We were having merienda in Rockwell, enjoying the afternoon gloom and discussing an idea for a movie. Ricky noted that the lead would have to be an actor of a specific age group and socio-economic class. Having seen Sana Dati, we know whom we would cast in all the “disente at seryosong tao” roles, so we said, “T.J. Trinidad”.
We really should pay more attention to our conjuring powers because foom! who should appear in an FC Barcelona cap and jacket, walking towards Healthy Options, but the abovementioned.
“Is that T.J. Trinidad?” we asked.
“It is!” Ricky confirmed.
“Let’s talk to him!”
“Oh no,” Ricky said. “You accost him, and I’ll watch from a distance.”
Between potential embarrassment (He tells us to go away) and potential regret (We do nothing and he goes away), we pick embarrassment. No matter how cringe-making it is, it’s still a story you can laugh about with your friends. Tales of regret tend to be corny or depressing. “Live dangerously!” we said. “We’re going inside a health food store!!”
So we went up to T.J. Trinidad as he was buying organically-grown groceries, and from a personal space-respecting distance of 1.5 meters, said we loved his character in the movie. Luckily he was familiar with our work, which always alleviates awkwardness. When Ricky saw that T.J. was not yelling for security, he joined us.
We congratulated T.J. on his Best Supporting Actor award, which he wasn’t around to collect. He said he was absent because they couldn’t find a yaya for their one-year-old kid. We talked about how he worked with the director to create a back story for his character in the movie—a guy who has to strike a balance between his personal principles and his family’s expectations. Three minutes, the limit for accosting famous people.
Sana Dati opens in theatres on 25 September.

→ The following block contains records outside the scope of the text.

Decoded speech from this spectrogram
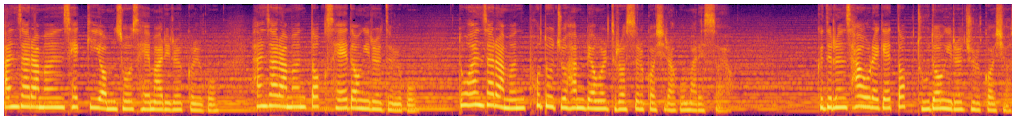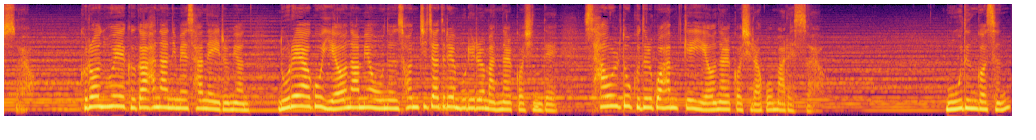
한 사람은 새끼 염소 세 마리를 끌고 한 사람은 떡 세 덩이를 들고 또 한 사람은 포도주 한 병을 들었을 것이라고 말했어요. 그들은 사울에게 떡 두 덩이를 줄 것이었어요. 그런 후에 그가 하나님의 산에 이르면 노래하고 예언하며 오는 선지자들의 무리를 만날 것인데 사울도 그들과 함께 예언할 것이라고 말했어요. 모든 것은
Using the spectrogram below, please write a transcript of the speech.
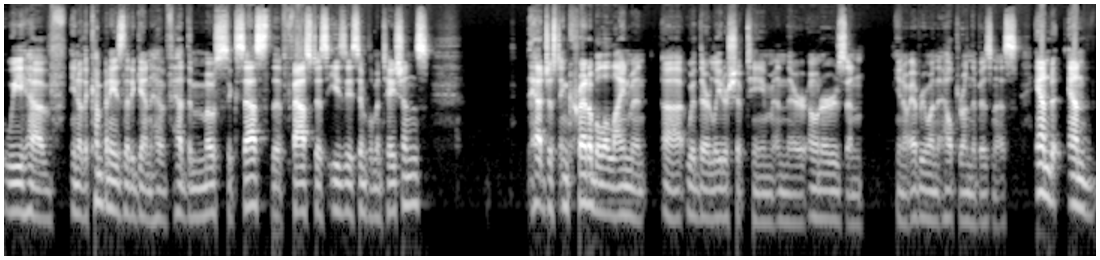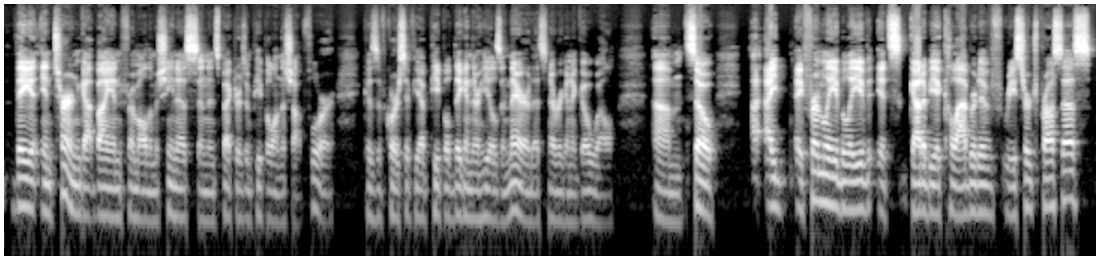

About the conjuring: We were taken to an exorcist when we were a year old so we stopped doing it. Then we had a formal scientific education that dismisses it. We get the occasional weird episode, though.